In the UK, the childminder option is one that cuts across those famous British class lines, I’ve found. Those with financial means might opt for it to give their kids a more social experience than a one-per-family nanny or au pair but without the more institutional feeling and class numbers of a full-on nursery. Those with less means will consider childminders because they might be on par with the price of a nursery (and will be coverable by the same vouchers they might use if they’re on income support) but, again, provide more of a home-based environment that will feel more comfortable to a child under the age of 5, or for pre-secondary school aged kids in the after-school hours.
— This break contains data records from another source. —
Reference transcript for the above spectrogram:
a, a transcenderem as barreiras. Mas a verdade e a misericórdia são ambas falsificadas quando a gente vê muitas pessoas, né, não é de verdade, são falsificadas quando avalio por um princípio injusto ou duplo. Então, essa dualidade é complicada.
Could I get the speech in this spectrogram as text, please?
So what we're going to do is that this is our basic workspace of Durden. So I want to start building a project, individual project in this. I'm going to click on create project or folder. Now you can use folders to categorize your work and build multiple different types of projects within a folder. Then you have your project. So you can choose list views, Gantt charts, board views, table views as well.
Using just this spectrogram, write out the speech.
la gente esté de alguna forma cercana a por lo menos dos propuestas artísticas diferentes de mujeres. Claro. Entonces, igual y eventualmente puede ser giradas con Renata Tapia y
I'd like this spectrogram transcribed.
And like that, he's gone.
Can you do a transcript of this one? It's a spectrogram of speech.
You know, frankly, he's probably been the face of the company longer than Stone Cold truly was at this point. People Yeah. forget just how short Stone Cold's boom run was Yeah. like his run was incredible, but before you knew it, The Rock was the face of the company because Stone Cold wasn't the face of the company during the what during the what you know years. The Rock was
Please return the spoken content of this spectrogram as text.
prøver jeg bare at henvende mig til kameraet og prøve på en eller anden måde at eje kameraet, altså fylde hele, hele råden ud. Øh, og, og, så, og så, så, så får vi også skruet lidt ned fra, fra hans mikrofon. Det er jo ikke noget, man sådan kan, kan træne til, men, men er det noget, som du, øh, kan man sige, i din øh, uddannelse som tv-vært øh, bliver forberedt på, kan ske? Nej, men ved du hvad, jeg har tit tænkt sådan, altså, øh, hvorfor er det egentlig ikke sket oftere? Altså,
Tiney is currently adding around 25 new childminders per week, Wigdortz said, which is small but growing. The idea is that with this funding, it will be able to onboard more and grow faster.

“After improving primary and secondary education for millions of children through Teach First, Brett is now tackling some of the biggest challenges parents, children and the society face in the very early years,” said Seal at Index Ventures. “For parents of young children, sorting out childcare is often a struggle with limited often-costly and inadequate options. For educators, there is not always an easy path to a career in early years education, which has led to rapidly declining numbers of childminders across the UK. We’re excited to partner with Brett to address this growing crisis and create a system that puts more focus on children during the most critical years of development.”

Source: TechCrunch